United States Senator
September 28, 2010
Senate Judiciary Committee
Hearing on "Restoring Key Tools to Combat Fraud and Corruption After the Supreme Court's Skilling Decision"
Tuesday, September 28, 2010
Statement of U.S. Senator Russell D. Feingold
Tackling corruption by public officials and large corporations remains one of Congress's most important and most difficult tasks. Bribery, embezzlement, and kickbacks are all illegal and relatively easy to identify, but there are many other types of corruption that we all know are wrong that are more elusive. I am talking about deals where it is clear that government officials are using their power and influence to benefit themselves, or a spouse or a business partner, but there is no money that changes hands. This type of undisclosed self-dealing, particularly when it is done by public officials, undermines people's faith in their government and destroys the integrity of our democracy.
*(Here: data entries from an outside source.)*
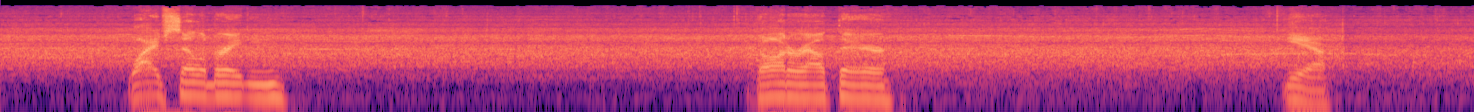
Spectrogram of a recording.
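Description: A man speaks with animation into a close microphone, in short bursts.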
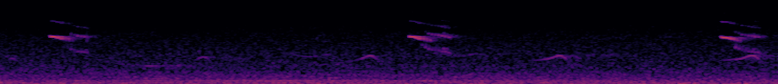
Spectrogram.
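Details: Hungry female Alexandrine parakeet demanding food nonstop from a male during the summer breeding season; three short, harsh, downward-slurred squawks about every three and a half seconds, with softer lower whistles from other birds and a faint low hum between.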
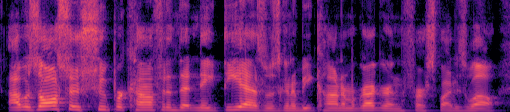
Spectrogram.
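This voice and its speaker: Young male streamer, slightly high and very clean voice, casual, profane, rambling chat host. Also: fairly even intonation, very fast. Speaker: livestream host.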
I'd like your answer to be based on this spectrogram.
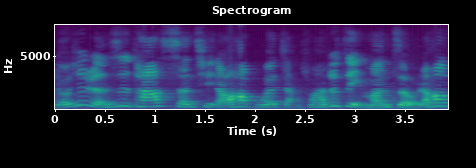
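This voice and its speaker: A woman with a Taiwanese accent projects her raised voice at a fairly quick pace. Noticeable noise sits in the background. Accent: Taiwanese Mandarin. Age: young. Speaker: podcast co-host. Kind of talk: casual chat.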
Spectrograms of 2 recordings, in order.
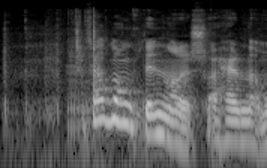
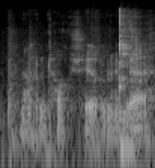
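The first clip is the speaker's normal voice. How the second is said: whispered aside; 8 dB quieter than usual. Real, not acted. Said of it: "Caught myself".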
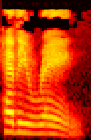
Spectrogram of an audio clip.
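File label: "heavy rain", English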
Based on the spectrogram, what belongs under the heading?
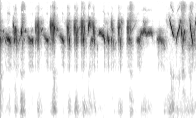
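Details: Oriental skylark song from Taiwan: a continuous high, rapid warble of varied chirps, trills and short whistles, with brief slurred notes and no other sounds.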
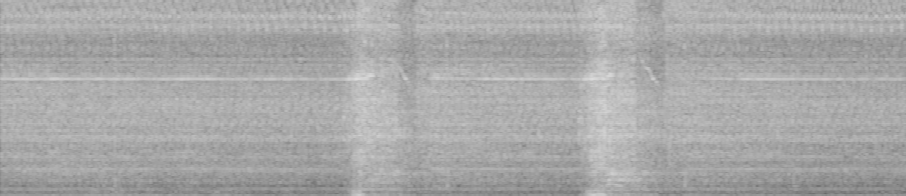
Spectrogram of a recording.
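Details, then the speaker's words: Second-generation Chevrolet Cruze after fitting a GM Performance intake: quiet, steady idle with two short throttle blips rising and falling cleanly, no misses or rattles; engine sounds healthy. "now I gotta fire it up show you guys what it sounds like"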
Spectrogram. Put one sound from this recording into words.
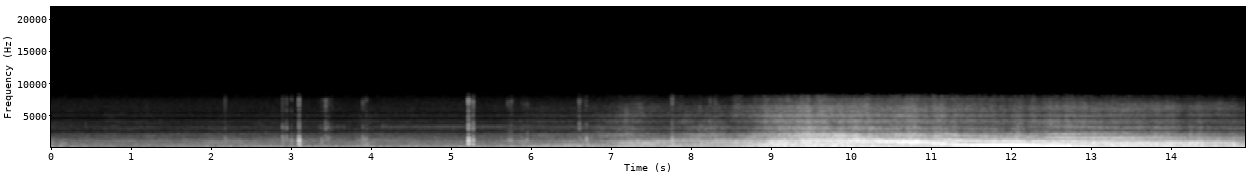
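A propeller plane's engine roars, growing louder as it takes off and passes close overhead.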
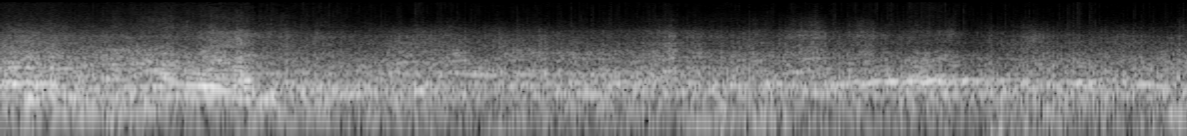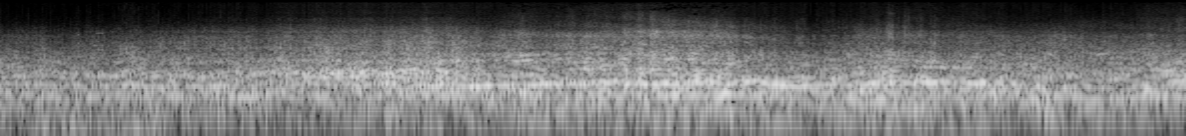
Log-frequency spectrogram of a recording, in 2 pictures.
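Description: Dirt-track superstock race cars' engines running and revving, several at once, rising and falling in pitch as they pass on the track and pull into the pits.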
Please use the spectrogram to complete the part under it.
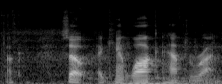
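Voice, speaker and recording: A man's voice: low voice, flat delivery, fairly quick, sharp tone, a little hiss or hum. A young man commentating a video game with a friend, casual and rambling, often frustrated and swearing. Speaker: let's play commentator. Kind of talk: casual gaming banter.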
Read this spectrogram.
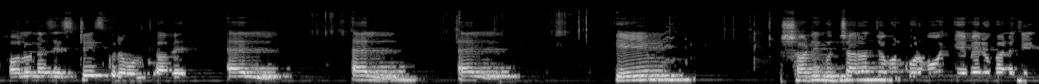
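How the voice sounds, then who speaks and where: A Bangladeshi man teaches English letters, slowly repeating each sound as a drill. His voice is dark and mellow, and it rings out in a roomy hall with a long reverb. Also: sits high. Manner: slow, repeats words several times for drill. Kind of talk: lecture on pronunciation.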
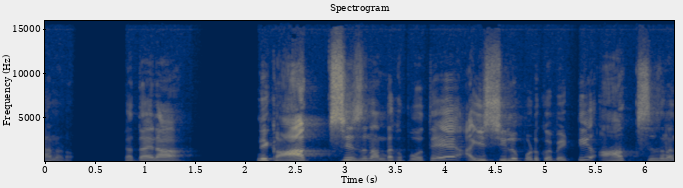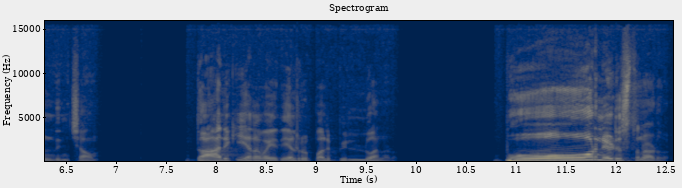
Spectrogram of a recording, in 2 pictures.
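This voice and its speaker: A pastor preaching a sermon in a Telugu Andhra accent, telling stories and calling questions out to the congregation, his voice rising into loud appeals. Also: a little high.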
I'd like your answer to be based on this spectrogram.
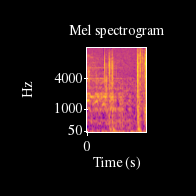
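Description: A horse in Realm Royale whinnies in a short, bright burst, with a few sharp hoof clops around it, close and clear, with no talking.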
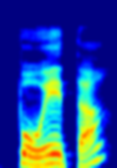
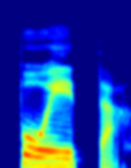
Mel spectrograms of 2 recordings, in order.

When corporate executives engage in this sort of deceptive behavior, it can have a destabilizing effect on the market, which can ultimately lead to financial ruin for the employees and shareholders who are dependent on companies like Enron, Tyco, or Worldcom for their livelihoods and their retirement funds.
Congress has been struggling to get this area of the law right for decades, and in 1988 it created a new category of fraud called honest services fraud. This past June, the Supreme Court struck a devastating blow to this area of the law when it handed down a decision that involved the former CEO of Enron, Jeffrey Skilling. Skilling was accused of participating in a scheme to deceive investors about Enron's financial position, but the Court said the law was not specific enough for Skilling to have notice that this was criminal conduct. The Court said that honest services fraud can only apply to bribes and kickbacks, not self-dealing.
As a result of this case, it is now no longer enough to show that a mayor accepted lavish gifts, tickets to sporting events, and expensive meals from someone bidding on a development contract with the city. A prosecutor now must show a direct quid pro quo relationship between these meals and gifts and a decision to award a contract to that individual in order to prove bribery. This is often a very difficult element to prove, and as expected, this decision has had a chilling effect on the number of corruption prosecutions that have been filed in the last year. Over the last several months, we have also seen a wave of challenges to existing convictions and requests for reconsideration of sentences. We need to act quickly to close the large loophole that the Court created. This type of fraudulent behavior should not go unpunished merely because it is more devious, more sophisticated, or more complex than a simple bribe or kickback.
I have been working closely with Chairman Leahy and other members of the Committee on this issue, and I am pleased that we seem to be getting closer to reaching an agreement on an appropriate fix that addresses the concerns raised by the Court. I look forward to continuing this collaboration in the coming months so that we can restore the Department of Justice's ability to prosecute this type of fraudulent conduct.